Somebody recently pointed out to me that my blogs never bring up the fact that my husband was an active duty sailor in the U.S. Navy for 10 years before we landed in southwest Minnesota. Haven’t I ever mentioned that?
Eric and I got married a few months after he graduated from boot camp. I was a Navy wife and raised three Navy brats.
I’m not sure why military children ever got tagged with the nickname “brats.” There were Army brats and Navy brats. My kids had some wonderful playmates over those military years, with not a brat among them. Not to say there weren’t a few stinkers around, but try to find an area where there isn’t a playground bully or that kid that wanders the neighborhood at all hours. Face it…kids are kids everywhere you go.
Our last duty station was at the Great Lakes Naval Base just outside of Chicago, Ill. We lived in Navy housing in a nice townhouse with plenty of space. Eric managed to find a used chain link fence from somewhere, and we fenced in the backyard. There were sliding glass doors going out into the yard, and with the addition of the fence, I felt pretty comfortable letting the kids go in the yard to play without me having to stand next to them the whole time. I’m sure I wore a path in the linoleum between those glass doors and the kitchen with all my trips back and forth to check on them, but the fence made me feel better and kept them well away from the road.
They were pretty little – Matt was born while we lived there, which was when Nick was two, so Mags must have been about seven. We left shortly before her 10th birthday.
In our fenced-in yard we had a swing set, a little slide shaped like an elephant (that had been in the three previous yards) and a plum tree that seemed to attract mean children.
There was one little boy about six years old who would constantly climb over fence into the yard and get up in the tree. From there he would proceed to pull unripe plums from the branches and throw them at my boys. If Maggie was home, she would pull him out and thrash him for picking on her brothers if she caught the kid before I did. She was as mean as a rabid skunk when anyone picked on her boys. I would just boot him out of the yard.

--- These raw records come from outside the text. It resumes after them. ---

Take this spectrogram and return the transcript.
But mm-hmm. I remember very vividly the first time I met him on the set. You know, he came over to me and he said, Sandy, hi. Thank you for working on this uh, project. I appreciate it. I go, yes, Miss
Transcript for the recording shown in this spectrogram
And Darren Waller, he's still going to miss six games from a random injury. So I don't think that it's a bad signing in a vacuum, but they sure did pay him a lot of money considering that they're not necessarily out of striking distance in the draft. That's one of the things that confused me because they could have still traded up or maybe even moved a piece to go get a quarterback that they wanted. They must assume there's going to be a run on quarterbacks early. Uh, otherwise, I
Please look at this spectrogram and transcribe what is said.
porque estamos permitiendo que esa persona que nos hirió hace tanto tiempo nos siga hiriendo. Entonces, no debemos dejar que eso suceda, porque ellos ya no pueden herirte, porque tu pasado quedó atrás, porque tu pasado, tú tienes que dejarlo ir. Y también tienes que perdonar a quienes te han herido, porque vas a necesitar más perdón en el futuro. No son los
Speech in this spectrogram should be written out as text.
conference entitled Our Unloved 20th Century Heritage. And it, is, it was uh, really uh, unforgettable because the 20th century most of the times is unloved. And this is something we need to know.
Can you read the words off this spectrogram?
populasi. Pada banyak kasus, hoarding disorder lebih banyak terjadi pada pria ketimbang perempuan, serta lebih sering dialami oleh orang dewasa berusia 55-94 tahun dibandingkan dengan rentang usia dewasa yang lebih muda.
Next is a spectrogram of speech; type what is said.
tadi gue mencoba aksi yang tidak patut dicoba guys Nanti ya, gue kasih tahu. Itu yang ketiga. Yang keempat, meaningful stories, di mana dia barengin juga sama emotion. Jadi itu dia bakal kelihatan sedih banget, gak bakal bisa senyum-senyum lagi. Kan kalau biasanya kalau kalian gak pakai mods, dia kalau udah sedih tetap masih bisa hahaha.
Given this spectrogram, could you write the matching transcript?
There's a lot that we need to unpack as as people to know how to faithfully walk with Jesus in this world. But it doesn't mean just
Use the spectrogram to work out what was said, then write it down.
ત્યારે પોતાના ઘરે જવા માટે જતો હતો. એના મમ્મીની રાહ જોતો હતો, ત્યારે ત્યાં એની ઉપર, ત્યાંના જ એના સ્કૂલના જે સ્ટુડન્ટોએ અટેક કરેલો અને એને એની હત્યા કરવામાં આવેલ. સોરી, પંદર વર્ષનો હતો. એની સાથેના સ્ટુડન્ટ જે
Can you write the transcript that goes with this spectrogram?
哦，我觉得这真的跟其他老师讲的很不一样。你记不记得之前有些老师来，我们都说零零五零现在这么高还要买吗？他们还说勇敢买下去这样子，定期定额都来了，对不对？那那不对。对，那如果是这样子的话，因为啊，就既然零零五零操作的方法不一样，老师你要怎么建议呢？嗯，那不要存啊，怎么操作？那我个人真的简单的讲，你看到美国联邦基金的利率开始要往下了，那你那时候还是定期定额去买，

One day, after tossing the kid out of the yard for the fifth time or so that day, I told him if he didn’t stay out I would tell his mom. In truth, I knew who his mom was because I had seen her around the neighborhood, but I didn’t talk to her much because every time I spoke with her she was drunk and asking to borrow money so she could buy beer. She was also hugely pregnant with twins. I know she was reported for child neglect more than once, but nothing ever seemed to happen.
I swatted the kid on the behind that afternoon and sent him out of the yard, but something about that encounter must have really gotten his goat, because later that evening a neighbor called about a problem out in front of the house. Eric and I walked out front and discovered someone had scratched “f*** you” on the hood of our almost brand new car with a rock.

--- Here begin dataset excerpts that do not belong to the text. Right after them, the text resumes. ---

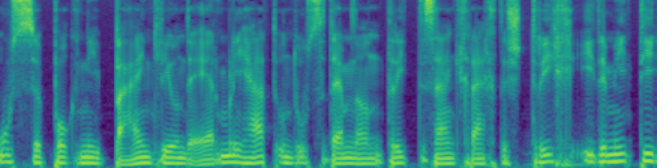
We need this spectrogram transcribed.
außen bogene Beinli und Ärmli hat und außerdem noch einen dritten senkrechten Strich in der Mitte.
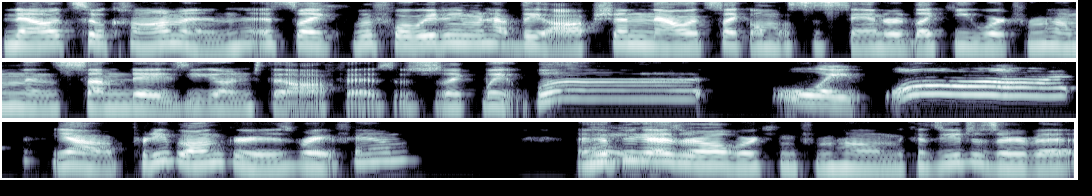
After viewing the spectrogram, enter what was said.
now it's so common. It's like before we didn't even have the option. Now it's like almost a standard. Like you work from home, and then some days you go into the office. It's just like, wait, what? Wait, what? Yeah, pretty bonkers, right, fam? I hope you guys are all working from home because you deserve it.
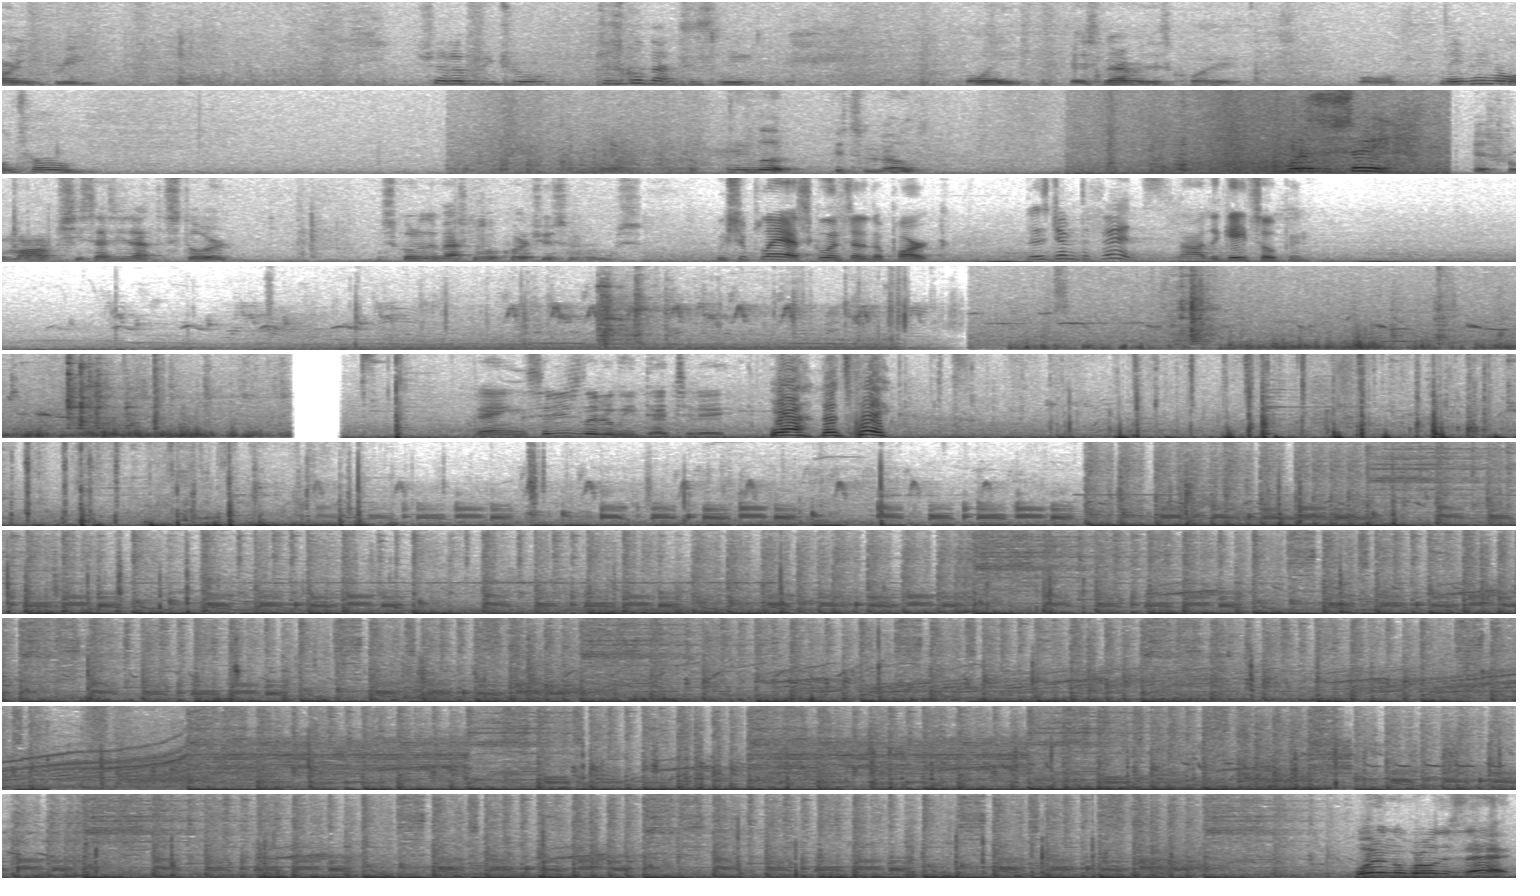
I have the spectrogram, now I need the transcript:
morning, Bree. Shut up, Petro. Just go back to sleep. Wait, it's never this quiet. Well, maybe no one's home. Hey, look, it's a note. What does it say? It's from mom. She says he's at the store. Let's go to the basketball court and shoot some hoops. We should play at school instead of the park. Let's jump the fence. Nah, the gate's open. Dang, the city's literally dead today. Yeah, let's play. The world is that?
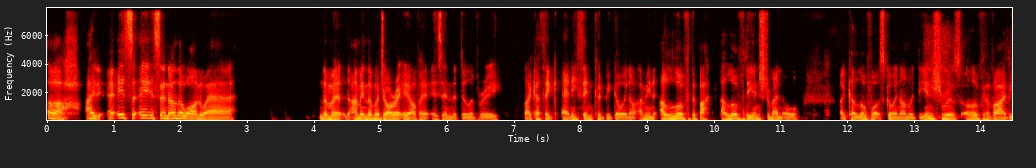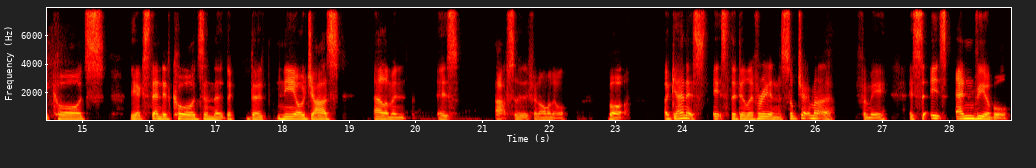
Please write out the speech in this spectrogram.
oh i it's it's another one where the ma- I mean the majority of it is in the delivery. Like I think anything could be going on. I mean, I love the back. I love the instrumental. Like I love what's going on with the instruments. I love the vibey chords, the extended chords, and the the, the neo jazz element is absolutely phenomenal. But again, it's it's the delivery and the subject matter for me. It's it's enviable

Except he didn’t use the little asterisks. He used the letters.
Two of our neighbors had seen the little plum-tossing bandit climb up on the hood and do the deed before scampering off. We called base security and they came out to take a look. They rounded up his mom, who wandered over in a drunken stupor to see the evidence for herself.
Her one and only comment about the whole thing?
“Wow, I didn’t know he could spell.”
OK, he qualified as a brat, but it’s hard to learn right and wrong when you’re being raised by wolves. And that’s pretty unfair to wolves.